Segment Open

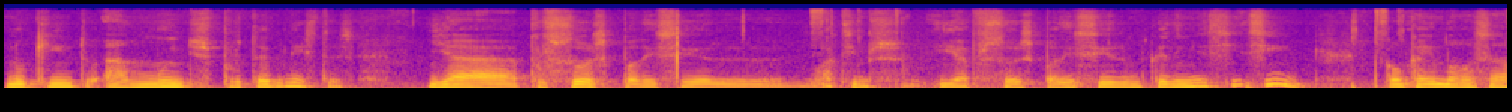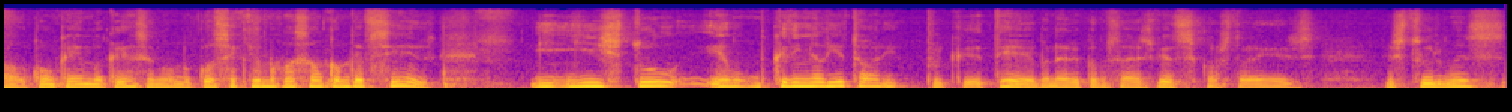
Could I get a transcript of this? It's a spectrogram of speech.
no quinto há muitos protagonistas. E há professores que podem ser ótimos e há professores que podem ser um bocadinho assim, assim com quem uma relação, com quem uma criança não consegue ter uma relação como deve ser. E, e isto é um bocadinho aleatório, porque até a maneira como às vezes se constroem as, as turmas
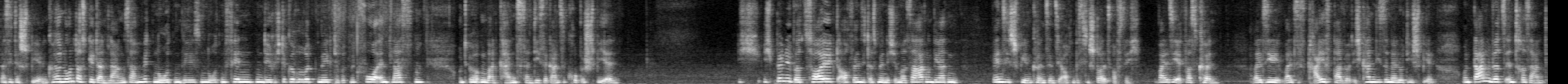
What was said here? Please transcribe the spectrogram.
dass sie das spielen können und das geht dann langsam mit Noten lesen, Noten finden, die richtige Rhythmik, die Rhythmik vorentlasten und irgendwann kann es dann diese ganze Gruppe spielen. Ich, ich bin überzeugt, auch wenn sie das mir nicht immer sagen werden, wenn sie es spielen können, sind sie auch ein bisschen stolz auf sich weil sie etwas können, weil, sie, weil es greifbar wird. Ich kann diese Melodie spielen. Und dann wird es interessant.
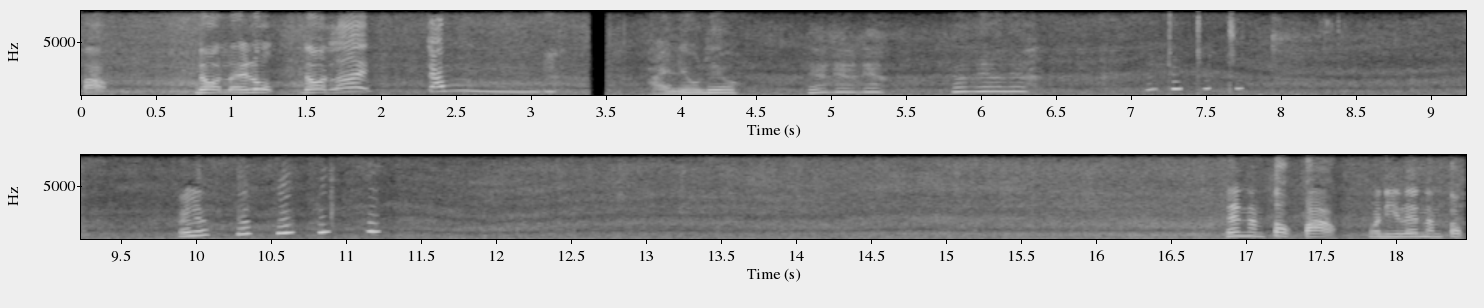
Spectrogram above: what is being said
เปล่าโดดเลยลูก โดดเลยจ้ำไปเร็วเร็วเร็วเร็วเร็วเร็วเร็วเร็วไปเร็วเร็วเร็วเร็วเร็วเล่นน้ำตกเปล่า วันนี้เล่นน้ำตก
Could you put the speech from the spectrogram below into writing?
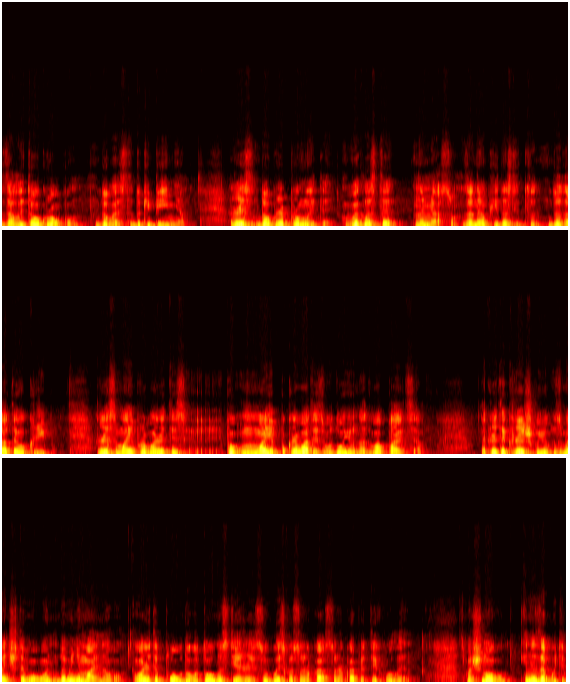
залити окропом, довести до кипіння. Рис добре промити, викласти на м'ясо. За необхідності додати окріп. Рис має має покриватись водою на 2 пальця. Накрити кришкою, зменшити вогонь до мінімального. Варити плов до готовності рису близько 40-45 хвилин. Смачного і не забудьте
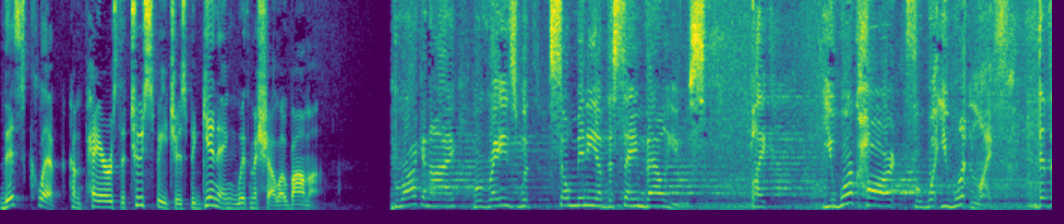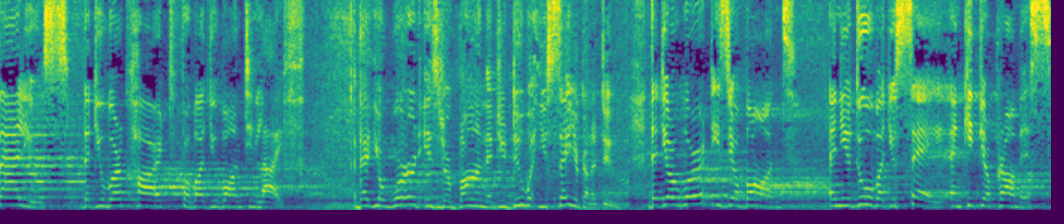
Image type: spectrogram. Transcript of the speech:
This clip compares the two speeches, beginning with Michelle Obama. Barack and I were raised with so many of the same values, like you work hard for what you want in life. The values that you work hard for what you want in life. That your word is your bond, that you do what you say you're going to do. That your word is your bond, and you do what you say and keep your promise.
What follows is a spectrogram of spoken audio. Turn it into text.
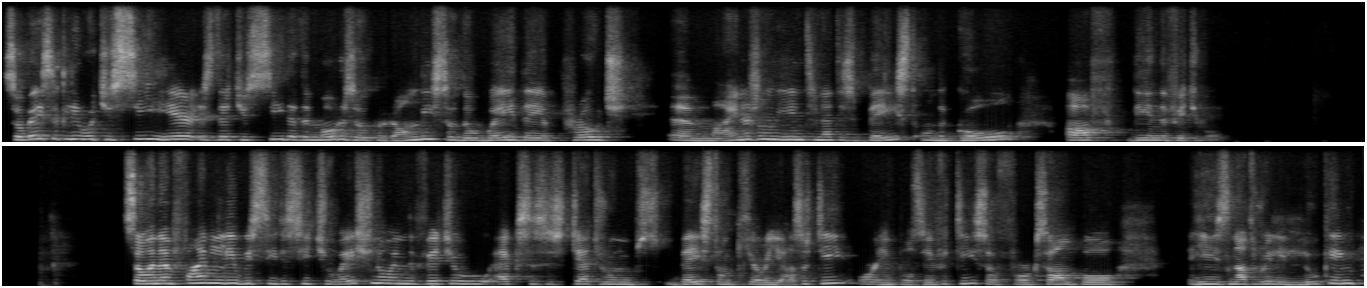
So basically what you see here is that you see that the modus operandi, so the way they approach uh, minors on the internet is based on the goal of the individual. So, and then finally, we see the situational individual who accesses chat rooms based on curiosity or impulsivity. So for example, he's not really looking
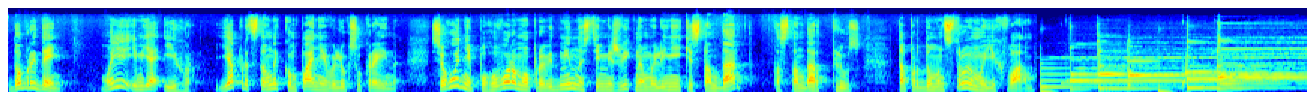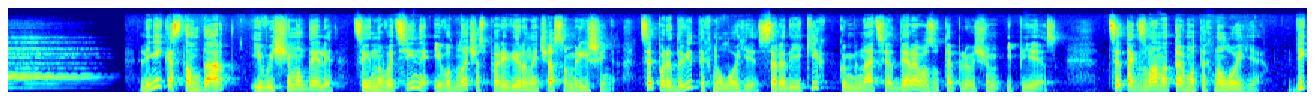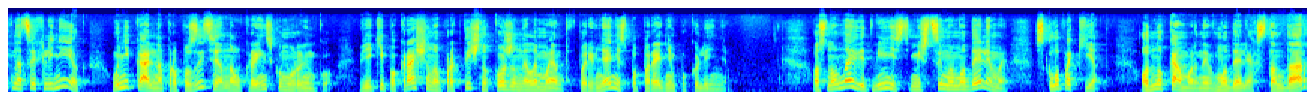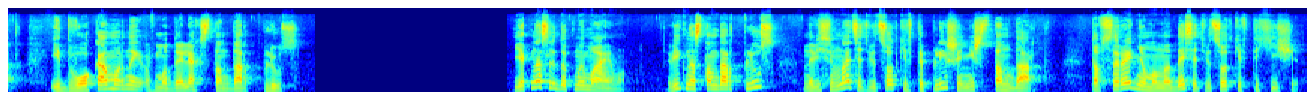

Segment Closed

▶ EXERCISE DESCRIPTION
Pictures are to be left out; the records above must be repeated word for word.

▶ EXPECTED OUTPUT
Could I get a transcript of this? It's a spectrogram of speech.
no quinto há muitos protagonistas. E há professores que podem ser ótimos e há professores que podem ser um bocadinho assim, assim com quem uma relação, com quem uma criança não consegue ter uma relação como deve ser. E, e isto é um bocadinho aleatório, porque até a maneira como às vezes se constroem as, as turmas
What was said here? Please transcribe the spectrogram.
dass sie das spielen können und das geht dann langsam mit Noten lesen, Noten finden, die richtige Rhythmik, die Rhythmik vorentlasten und irgendwann kann es dann diese ganze Gruppe spielen. Ich, ich bin überzeugt, auch wenn sie das mir nicht immer sagen werden, wenn sie es spielen können, sind sie auch ein bisschen stolz auf sich weil sie etwas können, weil, sie, weil es greifbar wird. Ich kann diese Melodie spielen. Und dann wird es interessant.
Spectrogram above: what is being said
เปล่าโดดเลยลูก โดดเลยจ้ำไปเร็วเร็วเร็วเร็วเร็วเร็วเร็วเร็วไปเร็วเร็วเร็วเร็วเร็วเล่นน้ำตกเปล่า วันนี้เล่นน้ำตก
Could you put the speech from the spectrogram below into writing?
залити окропом, довести до кипіння. Рис добре промити, викласти на м'ясо. За необхідності додати окріп. Рис має має покриватись водою на 2 пальця. Накрити кришкою, зменшити вогонь до мінімального. Варити плов до готовності рису близько 40-45 хвилин. Смачного і не забудьте
Image type: spectrogram. Transcript of the speech:
This clip compares the two speeches, beginning with Michelle Obama. Barack and I were raised with so many of the same values, like you work hard for what you want in life. The values that you work hard for what you want in life. That your word is your bond, that you do what you say you're going to do. That your word is your bond, and you do what you say and keep your promise.
What follows is a spectrogram of spoken audio. Turn it into text.
So basically what you see here is that you see that the modus operandi, so the way they approach uh, minors on the internet is based on the goal of the individual. So, and then finally, we see the situational individual who accesses chat rooms based on curiosity or impulsivity. So for example, he's not really looking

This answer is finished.